The San Francisco 8 are awaiting trial on charges they were involved in the 1971 killing of a police officer. “The ‘SF8’ is another example of how the government seeks to crush self-determination and any challenges to the status quo,” Mr. Marks told The Final Call.

Harold Taylor, another SF8 member, was convicted on what supporters called “bogus” drug charges in Panama City, Fla. He will be sentenced Dec. 9. Supporters contend he was simply in the wrong place at the wrong time. Mr. Taylor was already out on bail in the SF8 case.

Karimah Al-Amin, attorney and wife of Imam Jamil Al-Amin, formerly known as Black Panther leader H. Rap Brown, told The Final Call the only thing her husband is guilty of “is fighting for the rights of African Americans and fighting for the rights of Muslims.” Her husband spends 23 hours a day in a cell. He is allowed five social visits a month and two phone calls a week. Imam Al-Amin, who led an Islamic community in Atlanta, is serving life without parole plus 35 years at the Supermax facility in Florence, Colo., for the fatal shooting of one Atlanta deputy and wounding of a second deputy in March 2000.

The imam served five and a half years in administrative segregation in the state prison at Reidsville, Ga.

Mrs. Al-Amin said on Oct. 6, the Supreme Court agreed with the Georgia Circuit Court of Appeals that the prison administration at Reidsville violated the imam’s first amendment rights by opening his legal mail and denying visits from his attorney, who is also his wife.

“The state of Georgia must settle financially with my husband, but they are hiding behind the Prison Litigation Reform Act, which prevents inmates from getting a large settlement,” Mrs. Al-Amin said. “We consider Imam Jamil to be a prisoner of war,” she said.

“When I look at the names of those in Florence with my husband, you would have to say it is a place for political prisoners,” Mrs. Al-Amin added.

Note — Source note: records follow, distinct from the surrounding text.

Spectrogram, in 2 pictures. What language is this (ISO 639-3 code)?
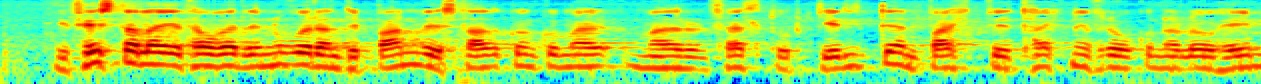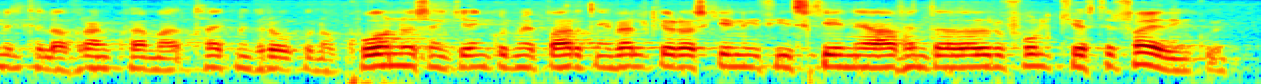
isl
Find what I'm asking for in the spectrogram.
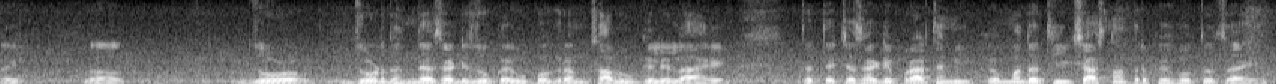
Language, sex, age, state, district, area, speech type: Marathi, male, 45-60, Maharashtra, Nanded, rural, spontaneous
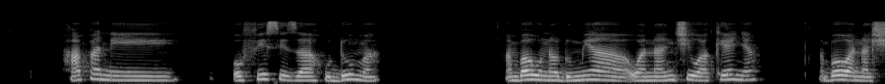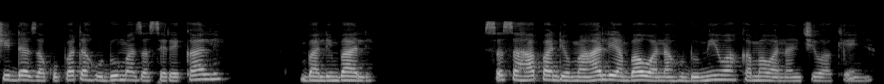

Also incarcerated at the federal facility are Dr. Mutulu Shakur of the Black Liberation Army and the Republic of New Africa; Sekou Odinga of the Black Liberation Army; Dr. Malachi Z. York of the Nuwaubian Nation; Imam Malik Khaba (formerly Jeff Fort), founder of the Blackstone Rangers street gang in Chicago; Larry Hoover of Growth and Development, formerly the Gangster Disciple street gang in Chicago. “They refer to the prison as the ‘stateside Guantanamo,’” she said.

Lance Tapley, a journalist who has written extensively on prisons in the U.S., has made critical observations on the use of solitary confinement. “Supermax confinement is repulsive, immoral mass torture that is historically unprecedented. I would also suggest it is illegal under international law,” he told the National Lawyers Guild at its 70th anniversary convention last October.

Solitary disrupts “profoundly the sense of personality,” meeting the Senate standard for one mark of mental torture and the Senate recognizes mental torture to be a companion of physical suffering, Mr. Tapley said.

Over the years political prisoners in the U.S. have been represented by a battery of politically astute lawyers, including Chokwe Lumumba, Lynn Stewart, Roger Wareham, Adjoa Aiyetoro, Ashanti Chimurenga and Michael Tarif Warren.

“People don’t know about the issue of political prisoners and prisoners of war in the United States,” Mr. Warren told The Final Call. “People must be educated on how the system is violating their eighth amendment rights. Take for instance, we fought to have Bashir Hameed moved to a facility with a hospital that would help with his cancer, but they let him die,” Atty. Warren said.

Mr. Hameed was the New Jersey deputy chairman of the Black Panther Party and a member of the Black Liberation Army. He was convicted in the 1981 murder of a New York policeman and attempted murder of his partner. He was given a 25-year sentence after three trials and died Aug. 30.

“This is a mean spirited system that is only concerned with retribution, because they perceive that these people are a threat to the system,” Atty. Warren said.

Mr. Hameed was the fifth political prisoner to die behind bars in this era, advocates said.

“Imam Jamil talks all the time about the need to get the issue of political prisoners back on the front burner,” said Mrs. Al-Amin.